As Yo La Tengo close in on 30 years as a band, the trio has secured their name as one of the most beloved and longstanding survivors in indie-rock. While most of their contemporaries have already broken up and launched reunion tours, Yo La Tengo continue on their sonic journey without interruption, and with a legacy and longevity revolving around consistency— not so much a consistency of sound, as much as providing a standard in making great, timeless records that will go down in the permanent lexicon and discography of indie-rock music.
Beginning in 1984, and based around the husband and wife harmonies of founding members Ira Kaplan and Georgia Hubley, the addition of James McNew in the early ’90s put the band in a unique position where each of the members was now a potential singer and songwriter, making their music all the more diverse.

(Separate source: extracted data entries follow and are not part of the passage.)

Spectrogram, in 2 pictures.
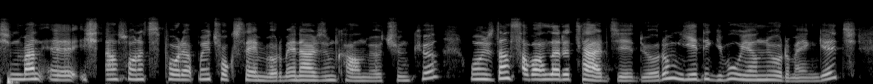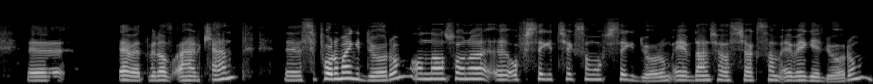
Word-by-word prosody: şimdi 235 0 +1
ben, 245 0 +7
eee, 205 -2 +1
işten 230 0 +1
sonra 235 -1 +1
spor 230 -2 0
yapmayı 230 +3 0
çok 230 -4 -2
sevmiyorum, 185 -3 0
enerjim 195 0 +3
kalmıyor 170 -4 -3
çünkü. 265 - -3 0.3
O 245 0 +2
yüzden 245 +4 +4
sabahları 230 -2 +4
tercih 175 -5 +5
ediyorum, 175 - -2
7 235 0 0
gibi 205 +4 -6
uyanıyorum 210 -8 0
en 160 +1 -4
geç. 230 - -3 0.5
Eee, 185 0 0 0.7
evet 190 -3 +2
biraz 195 0 +1
erken. 220 - 0 0.5
Iıı, 195 0 -3
sporuma 255 +5 +3
gidiyorum. 200 - 0
Ondan 255 -4 +2
sonra, 255 -1 +1
ııı, 215 - -1
ofise 225 +3 -2
gideceksem 240 0 -6
ofise 230 +1 -4
gidiyorum. 170 -2 -5
Evden 200 0 0
çalışacaksam 200 -1 -4
eve 185 +1 -1
geliyorum 170 - -4
210 Hz, 135 wpm, -23 LUFS, 190-240 Hz, 0.7 s, ben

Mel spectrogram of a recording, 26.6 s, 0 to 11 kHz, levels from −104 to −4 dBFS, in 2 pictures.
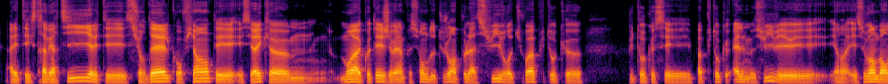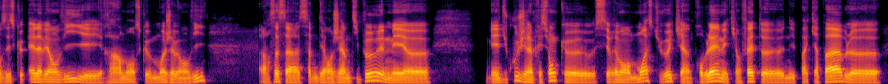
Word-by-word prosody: elle 90 - 0
était 90 - -3
extravertie, 120 +11 -1
elle - - +5
était 90 -1 -2
sûre 85 - -5
d'elle, 115 +4 +7
confiante, 120 +6 0
et 90 -1 +1
et - - -6
c'est - - -5
vrai 110 0 +5
que, 85 -4 +2
mmh, 80 -4 -9 0.2
moi 105 +4 +4
à - - +6
côté, 115 +4 -1
j'avais 90 -2 -1
l'impression 90 +4 -4
de 85 -3 -5
toujours - - -4
un - - -1
peu - - -7
la 80 - 0
suivre, 95 0 -3
tu - - -19
vois? 105 +1 +2
Plutôt 95 -3 -8
que 80 -1 -5 0.7
plutôt 95 -2 -6
que - - -6
c'est, 85 0 -5
bah - - -3
plutôt - - -7
qu'elle 100 -1 -3
me 85 -2 -5
suive 130 - -5
et 85 -1 -2
et - - -9
en 85 -1 -3
et 85 - -6
souvent, 105 +6 +2
ben, 90 -4 +4
on 90 - +3
faisait 95 +3 -5
ce - - -9
qu'elle 110 0 0
avait 100 0 +3
envie 100 +2 -2
et 85 0 -1
rarement 90 +3 -2
ce - - -13
que - - -5
moi 85 +4 -1
j'avais 90 -2 -1
envie. 105 - -2 0.8
Alors - - -5
ça, - - +2
ça 80 -1 +2
ça 80 - -5
me 80 - -6
dérangeait 85 0 0
un 85 -1 +1
petit 85 +4 -12
peu, 145 +9 +4
mais, 90 -2 +3
heu, 80 -1 +3 0.9
et 90 -1 +1
du 90 +1 -11
coup, 160 +10 -4
j'ai 105 -10 +1
l'impression 140 +10 +1
que 85 - +1
c'est 80 +1 -5
vraiment 95 0 +2
moi, 125 +11 +1
si - - -12
tu 95 - -17
veux 115 +4 +1
qui 120 +1 -8
a 85 - +1
un 80 - -5
problème, 125 +11 +5
et - - 0
qui, - - -11
en 80 - -5
fait, 115 0 +2
heu, 85 -1 +2
n'est 85 0 -5
pas 90 +2 -5
capable, 110 -1 +4
heu 85 -1 +3
90 Hz, 205 wpm, -24 LUFS, 85-105 Hz, 0.9 s, d'elle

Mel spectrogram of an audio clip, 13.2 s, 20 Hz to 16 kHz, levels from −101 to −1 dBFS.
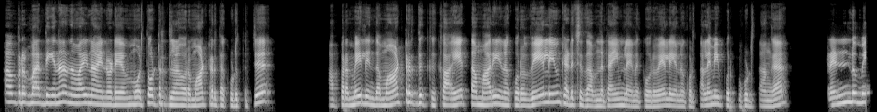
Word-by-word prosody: அப்புறம் 260 -2 -1
பார்த்தீங்கன்னா, 240 0 +3
அந்த 240 -2 0
மாரி 230 +1 +3
நான் 210 -2 +4
என்னுடைய 190 -1 +2 0.2
மொ 200 - 0
தோற்றத்தில 200 -5 -1
ஒரு 170 - -2
மாற்றத்த 185 0 -1
குடுத்துட்டு, 170 +7 -2 1.1
அப்புறமேலு 195 +5 +1
இந்த 180 -1 0
மாற்றத்திற்கு 235 -2 0
கா 185 - +3 0.2
ஏத்த 210 -1 0
மாரி 190 +3 +2
எனக்கு 185 0 -3
ஒரு 170 - -1
வேலையும் 255 +5 +5
கெடச்சது. 190 -4 -2
அந்த 155 -1 -3
டைம்ல 170 0 +1
எனக்கு 150 +1 -7
ஒரு 150 - -4
வேலை. 170 0 +2 0.3
ஒரு - - -15
தலைமை 190 +4 +1
பொறுப்பு 175 -2 -7
குடுத்தாங்க. 155 0 -5 0.9
2ம்மே 260 +4 +1
195 Hz, 140 wpm, -23 LUFS, 175-230 Hz, 1.1 s, வேலையும்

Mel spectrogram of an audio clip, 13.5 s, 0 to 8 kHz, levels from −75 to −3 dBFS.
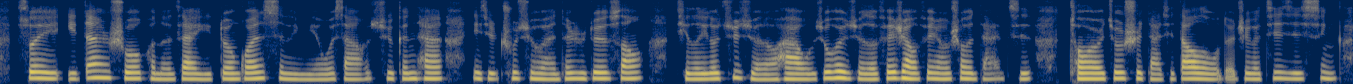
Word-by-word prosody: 所 220 -1 +2
以 210 -1 +2
一 200 0 -3
旦 235 +3 +2
说 210 -3 +1
可 205 -1 -5
能 185 0 -2
在 195 -1 +2
一 185 0 -2
段 195 -1 +1
关 205 +1 +2
系 225 -2 -5
里 190 -1 -1
面， 180 0 -4
我 190 +1 -2
想 185 -1 -4
要 200 - -9
去 210 -1 -5
跟 205 0 -1
他 210 0 +1 0.3
一 210 -1 -2
起 200 -1 -4
出 215 +1 -5
去 210 0 -3
玩， 190 -2 0
但 205 +2 0
是 205 -1 +1
对 210 0 +2
方 215 +1 0 0.3
提 200 - -1
了 190 0 +2
一 195 - +3
个 200 +1 +4
拒 210 +3 -4
绝 205 -4 -3
的 180 +1 -2
话 195 -1 +3
我 185 0 -1
就 220 +3 +1
会 230 -2 +5
觉 205 -2 -4
得 185 0 +1
非 220 +2 +2
常 210 -3 +5
非 210 +1 -2
常 195 0 +1
受 205 0 0
打 195 0 -8
击， 200 0 -5 0.3
从 200 0 +4
而 200 0 +4
就 215 0 +1
是 210 0 -1
打 190 -3 -5
击 195 +1 -9
到 205 +1 +4
了 195 -1 +2
我 185 - -3
的 - - -7
这 200 0 -3
个 195 0 0
积 220 +3 -4
极 200 -1 -1
性， 205 +1 -5
205 Hz, 285 characters per minute, -20 LUFS, 195-210 Hz, 0.3 s, 会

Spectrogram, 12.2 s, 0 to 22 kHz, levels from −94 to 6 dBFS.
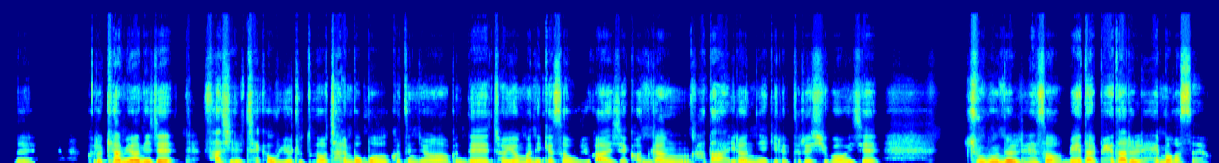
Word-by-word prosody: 네. 125 -5 -6 0.5
그렇게 80 - -1
하면 155 -3 +7
이제 125 -2 +5 0.3
사실 - - -1
제가 - - -5
우유를 135 +8 -3
또 120 -1 +1
잘 110 - -3
못 100 -2 +1
먹었거든요. 95 -7 -2
근데 110 -2 -1
저희 105 0 -2
어머니께서 105 -1 -1
"우유가 100 +1 -1
이제 95 - -6
건강하다." 105 -2 -3
이런 105 0 -1
얘기를 100 - -7
들으시고 120 +3 -3
이제 100 -3 -2 0.9
주문을 140 -3 +4
해서 125 -2 +1
매달 105 +2 +2
배달을 130 -2 +2
해 140 +9 -5
먹었어요. 125 -8 +1
110 Hz, 330 characters per minute, -33 LUFS, 100-125 Hz, 0.9 s, 하면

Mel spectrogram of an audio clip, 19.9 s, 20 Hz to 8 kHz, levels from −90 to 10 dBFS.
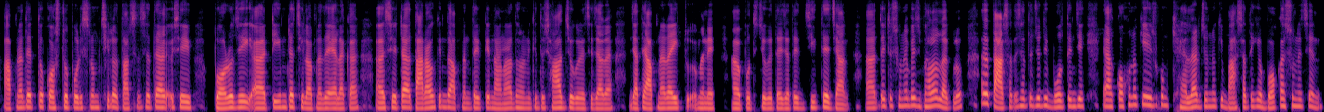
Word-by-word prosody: আপনাদের 150 +4 +1
তো - - +4
কষ্ট 145 +1 0 0.2
পরিশ্রম 150 +2 0
ছিল। 180 - -3 0.2
তার 130 0 +1
শেস 145 - -10
সাথে 155 +1 +1 0.3
সেই 155 -1 +4 0.4
বড় 135 +1 +6
যে 155 - +4
ইয়ে 135 0 +3
টিম 155 0 +1
টা 165 - +7
ছিল 150 - -1
আপনাদের 130 +1 -1
এলাকার 130 +1 -1 0.5
সেটা 155 +1 +3 0.2
তারাও 140 +2 +5
কিন্তু 155 0 -1
আপনাদেরকে 140 +1 -3
নানা 125 +1 -2
ধরণের 140 -2 -2
কিন্তু 140 0 -3
সাহায্য 145 0 +1
করেছে। 130 -1 -2
যারা 125 0 +1 0.4
যাতে 130 +2 +1
আপনার 135 +1 -2
এই 135 - +5 0.4
মানে 135 -1 +1 0.3
আ - - +2
প্রতিযোগিতায় 130 -1 -1
যাতে 140 +2 0 0.2
জিতে 150 +1 0
যান। 120 -2 +1 0.3
আ - - -2
তো - - -21
এটা 195 +1 -5
শুনে 195 0 -2
বেশ 205 - +2
ভালো 185 +3 +3
লাগলো। 140 +1 0 0.3
আ - - -1 0.2
তার 140 - +8
সাথে, 160 0 -6
সাথে 195 +2 -3
যদি 200 0 +1
বলতেন 170 +2 0
যে 190 - +3 0.3
অ্যা 175 - +3
কখনো 220 +5 0
কি - - -6
এরকম 210 +2 -3
খেলার 160 +1 +1
জন্য 175 0 -2 0.3
বাসা 145 +3 -1
থেকে 175 0 -2
বকা 150 +7 +1
শুনেছেন? 180 -3 -3
145 Hz, 180 wpm, -22 LUFS, 135-165 Hz, 0.5 s, তার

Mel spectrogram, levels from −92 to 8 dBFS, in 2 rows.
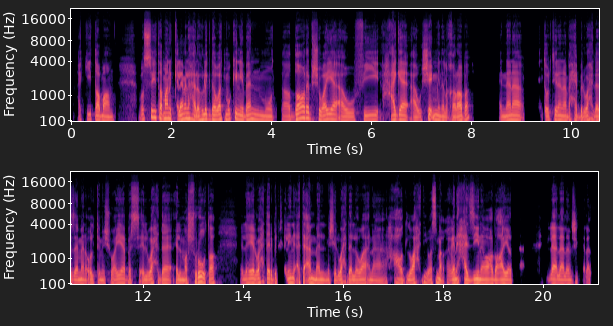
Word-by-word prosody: أكيد 130 +4 -10
طبعًا، 110 -4 +1 0.5
بصي 140 +8 +2
طبعًا 155 -1 +4
الكلام 130 -1 +2
اللي 155 0 +3
هاقوله 110 -3 +2
لِك 140 0 +3
دوّة 130 +2 +4
ممكن 135 +1 0
يبان 130 +3 +1
متضارب 110 +8 +1
شوية 130 +3 +2
أو 105 0 0
في 120 +4 -4
حاجة 125 0 +2
أو 95 -2 -4
شيء 135 +6 +2
من 120 -4 0
الغرابة، 105 +2 +1 0.6
إن 105 +1 -2
أنا 120 0 +1 0.3
أنتِ - - -10
قلتِ 110 +1 -4
لي 120 - +2
أنا 115 -1 +1
باحب 115 +1 -3
الوِحدة 115 0 -1
زي 105 -1 -1
ما 105 - +1
أنا 100 - -3
قلت 105 0 -3
من 95 0 -2
شوية، 110 +4 -2
بس 100 -1 -5
الوِحدة 105 0 -1
المشروطة، 115 +4 +2 0.5
اللي 110 +2 -4
هي 120 +1 +3
الوِحدة 120 0 +1
اللي 110 - -1
بتخليني 120 +2 -2
أتأمل، 105 -3 +1
مش 100 - -4
الوِحدة 105 +1 -1
اللي 100 0 0
هو 105 +1 +1
أنا 100 0 -4
هاقعد 105 -4 -4
لوحدي 110 +5 -1
وأسمع 105 +1 0
أغاني 105 +1 +1
حزينة 105 +1 +2
واقعد 105 0 +1
أعيط، 105 0 +1 0.7
لا، 110 -2 +1
لا، 100 -1 +1
لا، 100 - -2
ما 100 - -3
فيش - - -5
الكلام - - -12
ده. - - -23
110 Hz, 175 wpm, -24 LUFS, 105-125 Hz, 0.7 s, طبعًا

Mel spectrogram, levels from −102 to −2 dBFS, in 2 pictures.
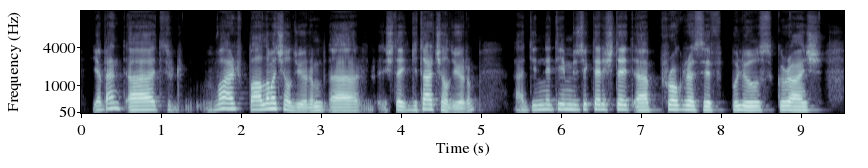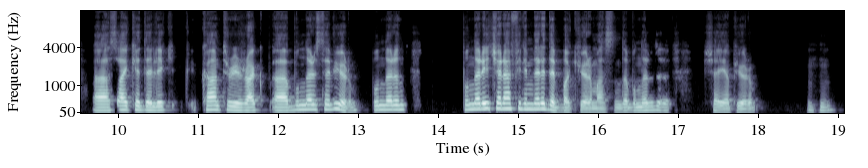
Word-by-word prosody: Ya 145 +1 -4
ben, 195 +1 -2
eee, 140 +1 +4
tür 145 -2 -16 0.3
var, 185 +6 -1
bağlama 165 +5 +3
çalıyorum, 125 -7 -1
eee, 115 0 -1
işte, 140 -1 -1
gitar 135 +7 0
çalıyorum. 100 - -2 0.5
Eee, 130 - -10
dinlediğim 165 +3 -3
müzikler, 165 +1 -2
işte, 165 -1 0
eee, 130 0 +2
progressive, 150 -4 +1 0.2
blues, 135 -1 +1
grunge, 135 -2 +3 0.6
psychedelic, 130 +2 +1 0.3
country 145 -4 +2
rock, 120 0 +1
eee, 120 +1 +3
bunları 160 +2 +1
seviyorum. 165 - -1 0.2
Bunların, 155 +2 +1 0.7
bunları 175 +3 +4
içeren 185 -1 +3
filmlere 180 -1 +1
de 110 -6 +2
bakıyorum 100 -1 -2
aslında, 105 +3 -5
bunları 130 +2 -2
da 130 - -3 0.5
şey 115 - -6
yapıyorum. 95 -1 -4 0.6
Hı 125 - -12
hı. 120 +2 -12
140 Hz, 120 wpm, -23 LUFS, 120-165 Hz, 0.7 s, eee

They have scored films, appeared on numerous compilations and they even dared to take their already underground following to more obscure levels by creating a garage rock cover band known as “Condo F—s” for anyone following along.

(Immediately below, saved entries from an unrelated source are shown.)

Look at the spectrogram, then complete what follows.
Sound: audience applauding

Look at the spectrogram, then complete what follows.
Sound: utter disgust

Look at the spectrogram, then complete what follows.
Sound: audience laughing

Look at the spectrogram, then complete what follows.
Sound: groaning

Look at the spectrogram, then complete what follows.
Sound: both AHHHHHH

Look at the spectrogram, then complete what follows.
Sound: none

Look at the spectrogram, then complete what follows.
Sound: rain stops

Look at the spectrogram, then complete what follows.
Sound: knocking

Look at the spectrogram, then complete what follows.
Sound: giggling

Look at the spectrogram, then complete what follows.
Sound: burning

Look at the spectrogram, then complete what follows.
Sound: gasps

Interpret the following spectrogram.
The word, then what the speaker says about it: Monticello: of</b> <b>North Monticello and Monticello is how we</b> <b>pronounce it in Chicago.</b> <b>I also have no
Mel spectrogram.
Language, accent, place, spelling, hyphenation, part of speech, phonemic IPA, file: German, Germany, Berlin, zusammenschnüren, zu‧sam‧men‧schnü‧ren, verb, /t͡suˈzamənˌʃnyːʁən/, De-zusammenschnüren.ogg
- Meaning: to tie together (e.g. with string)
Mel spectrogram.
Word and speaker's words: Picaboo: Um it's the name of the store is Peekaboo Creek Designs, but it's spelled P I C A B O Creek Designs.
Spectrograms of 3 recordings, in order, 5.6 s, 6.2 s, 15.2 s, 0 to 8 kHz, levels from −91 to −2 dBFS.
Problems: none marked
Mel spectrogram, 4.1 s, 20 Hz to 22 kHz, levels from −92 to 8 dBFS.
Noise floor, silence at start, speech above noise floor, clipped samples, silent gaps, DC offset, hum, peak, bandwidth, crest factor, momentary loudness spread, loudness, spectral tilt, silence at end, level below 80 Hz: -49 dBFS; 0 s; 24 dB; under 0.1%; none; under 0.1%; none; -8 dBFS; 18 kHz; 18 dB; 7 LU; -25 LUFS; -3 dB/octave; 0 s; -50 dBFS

With the recent release of “Fade,” their 13th official LP, the band seems to have created one of their most thematic and introspective records to date.
Beginning with the lines: “Sometimes the bad guys come out on top/ Sometimes the good guys lose/ We try not to lose our hearts/ Not to lose our minds,” you get the sense that this is an album dealing with maturity and a search for answers.

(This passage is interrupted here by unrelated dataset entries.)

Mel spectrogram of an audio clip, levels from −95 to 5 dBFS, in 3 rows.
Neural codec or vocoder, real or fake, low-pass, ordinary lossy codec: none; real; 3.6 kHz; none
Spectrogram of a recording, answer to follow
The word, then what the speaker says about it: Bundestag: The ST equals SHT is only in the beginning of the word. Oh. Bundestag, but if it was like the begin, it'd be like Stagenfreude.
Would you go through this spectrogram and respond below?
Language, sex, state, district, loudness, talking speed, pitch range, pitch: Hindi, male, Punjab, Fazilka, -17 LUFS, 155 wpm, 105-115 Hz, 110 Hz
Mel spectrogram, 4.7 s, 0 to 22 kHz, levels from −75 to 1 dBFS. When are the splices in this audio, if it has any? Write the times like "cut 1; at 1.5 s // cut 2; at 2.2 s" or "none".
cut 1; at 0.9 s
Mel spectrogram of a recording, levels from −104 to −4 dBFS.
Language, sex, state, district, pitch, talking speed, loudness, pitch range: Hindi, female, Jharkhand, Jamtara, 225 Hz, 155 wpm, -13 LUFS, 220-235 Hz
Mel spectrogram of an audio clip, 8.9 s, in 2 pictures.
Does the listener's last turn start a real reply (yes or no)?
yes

And though the feeling seems to continue on throughout the record, according to the band, the theme may not have been conscious at all.
“I probably would say it’s not true,” says singer and guitarist Ira Kaplan. “But I could be lying. Although the songs are written over a year, the lyrics are not. The lyrics are written very quickly. We tend to sing along in a sort of nonsense kind of way and even record the songs without lyrics and at the last second come up with them. I think because of the speed and the concentrated space in which the lyrics are written, the songs end up talking to each other. But in no way is there a plan. It just sort of takes shape the way it does organically, not with a concept put behind it.”
With access to friends and jazz musicians who appear on “Fade,” Yo La Tengo’s sound progression seems to continue to grow stylistically in dynamic while continuing to soften in decibel. But even that is put into question.
“Sometimes we’re also not the best judge of those types of things,” says Kaplan. “We think we create a balance and maybe certain things jump out more than others. What we are doing on this show though, is extremely different. We will essentially be our own opening act. So we do a first set of quieter songs and then the second set is louder.”